Sally Worby nature blog – Butterflies

What’s flying in Drayton? A sample of our wildlife!

 

Three Butterflies:

Butterflies are Lepidopterans, meaning ‘scaly wing’, referring to the tiny dust-like overlapping scales on their wings used in defence, flight, temperature regulation and waterproofing.

A very diverse group, Lepidopterans indicate the health of ecosystems as their caterpillars need specific plants and the adults are important pollinators.

Butterflies have specialised mouthparts forming a long tube through which they suck nectar, this is coiled under the head when not in use.

56 species live in Britain, 75% are endangered.

More: www.butterfly-conservation.org

Common around Drayton are:

Small tortoiseshell – the striped caterpillars occur in groups, often on nettles.
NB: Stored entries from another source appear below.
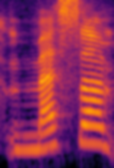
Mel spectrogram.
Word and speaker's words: Mesa: into this at some point, but, the West Mesa murders. Have you heard of that? The West Mesa murders refer to the Mesa?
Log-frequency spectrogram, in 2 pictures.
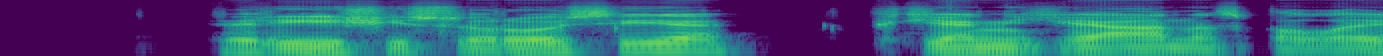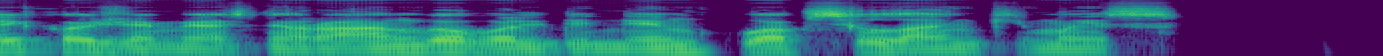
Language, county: Lithuanian, Alytus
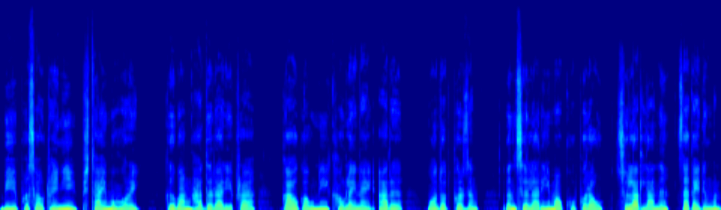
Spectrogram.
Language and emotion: Bodo, neutral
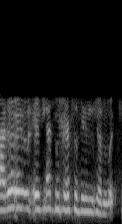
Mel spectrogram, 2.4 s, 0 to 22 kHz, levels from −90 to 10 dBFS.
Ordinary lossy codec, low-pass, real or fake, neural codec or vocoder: none; 3.6 kHz; fake; codec, 16 kHz, 1 kbps, FreqCodec, larger model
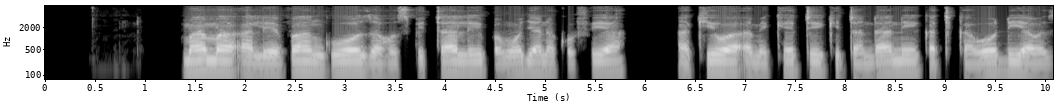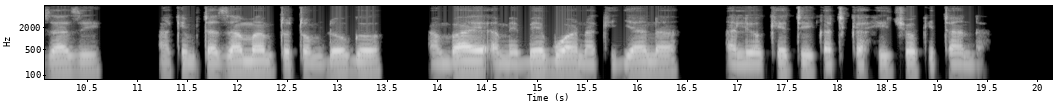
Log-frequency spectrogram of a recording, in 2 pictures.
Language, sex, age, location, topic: Swahili, male, 25-35, Dar es Salaam, health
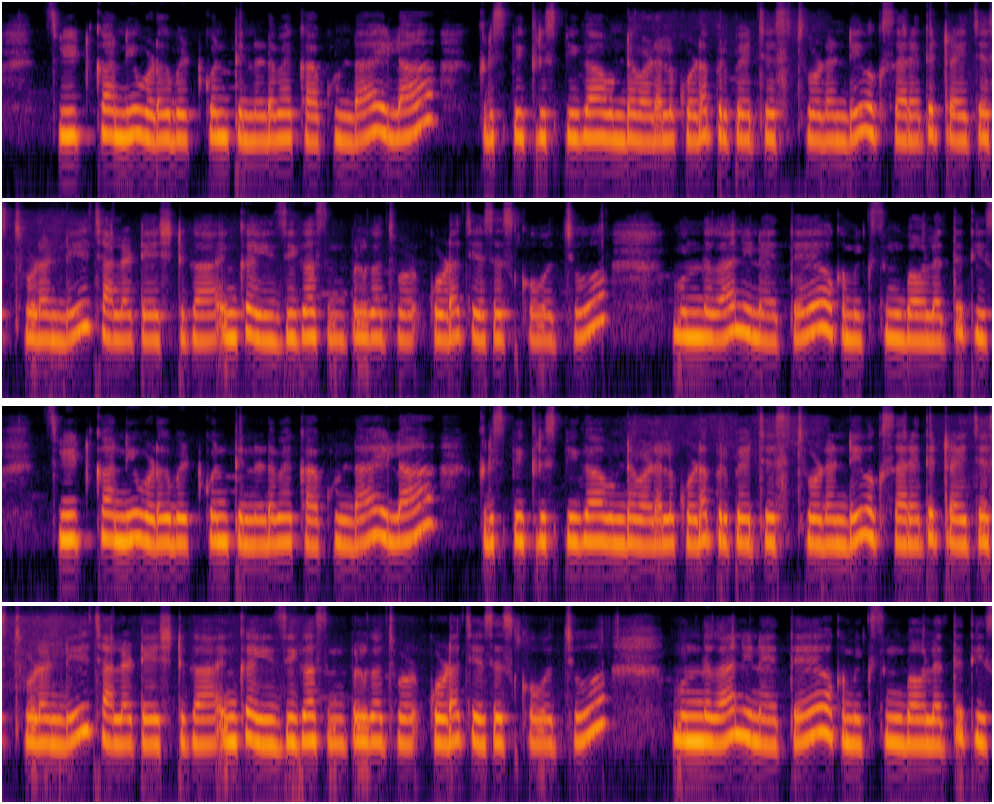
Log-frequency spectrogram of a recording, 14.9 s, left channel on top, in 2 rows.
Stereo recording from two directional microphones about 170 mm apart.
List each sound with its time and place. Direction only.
0.4 s speech: centre (ahead or behind)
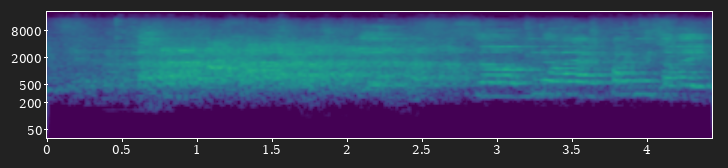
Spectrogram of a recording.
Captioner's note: audience laughing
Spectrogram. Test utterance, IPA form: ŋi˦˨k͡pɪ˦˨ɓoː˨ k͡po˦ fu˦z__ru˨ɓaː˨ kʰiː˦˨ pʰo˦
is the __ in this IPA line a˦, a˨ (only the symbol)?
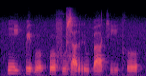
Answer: a˨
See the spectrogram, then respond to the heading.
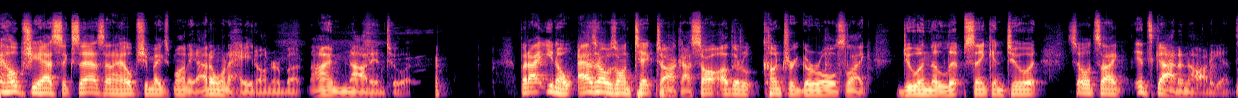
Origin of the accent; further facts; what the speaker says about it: Alabama, United States; We're all from Alabama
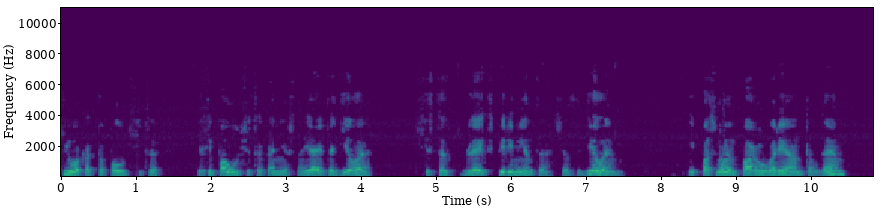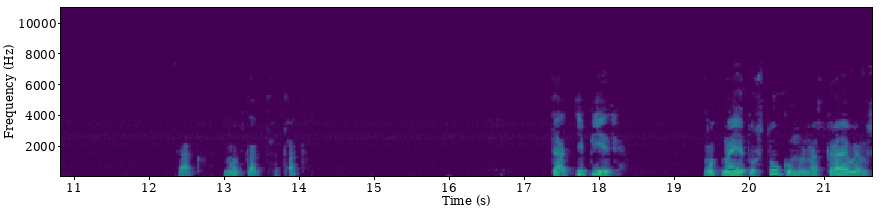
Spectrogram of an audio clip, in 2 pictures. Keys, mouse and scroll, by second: 0.2 KP_3, 1.9-5.4 drag, 6.4-7.5 drag, 8.4 shift+middle click, 11.0 click, 11.4-12.5 drag, 14.3 click, 14.9-16.2 drag.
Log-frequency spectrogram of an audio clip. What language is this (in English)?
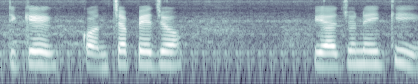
Odia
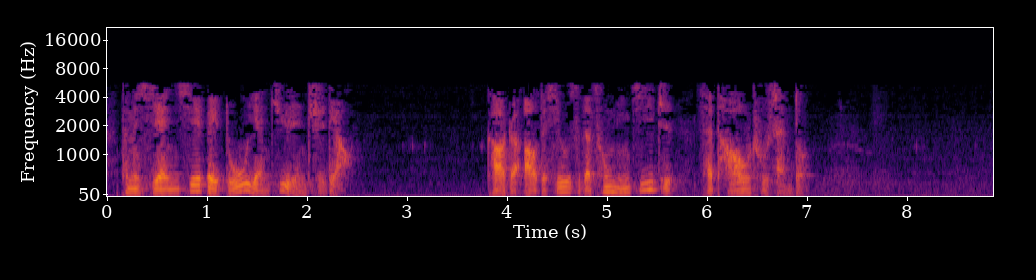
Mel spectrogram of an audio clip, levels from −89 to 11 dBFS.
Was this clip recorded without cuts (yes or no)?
yes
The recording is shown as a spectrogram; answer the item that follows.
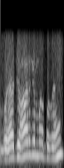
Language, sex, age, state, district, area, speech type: Santali, male, 45-60, Odisha, Mayurbhanj, rural, conversation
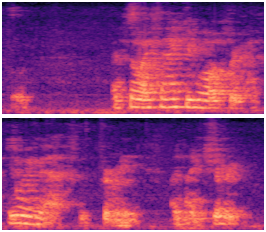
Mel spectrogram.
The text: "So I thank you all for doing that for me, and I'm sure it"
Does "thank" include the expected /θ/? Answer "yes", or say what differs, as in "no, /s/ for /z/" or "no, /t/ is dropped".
yes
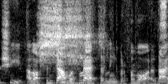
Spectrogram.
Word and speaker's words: Schmetterling: Reaper Schmetterling.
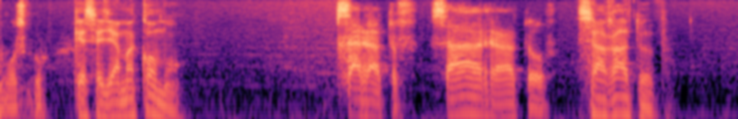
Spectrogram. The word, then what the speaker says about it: Saratov: Saratov. Sí, con R más pronunciada, es que yo no sé pronunciar la R bien. Saratov, esto.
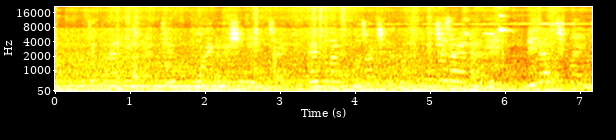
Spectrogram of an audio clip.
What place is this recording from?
bus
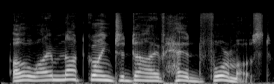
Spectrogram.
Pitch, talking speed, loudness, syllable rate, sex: 175 Hz, 195 wpm, -17 LUFS, 5.0 syllables/s, male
Adults will feed in gardens.

Small heath – declining due to loss of wild grasslands, less often in gardens

Large white – common in gardens and known to vegetable growers as the cabbage white.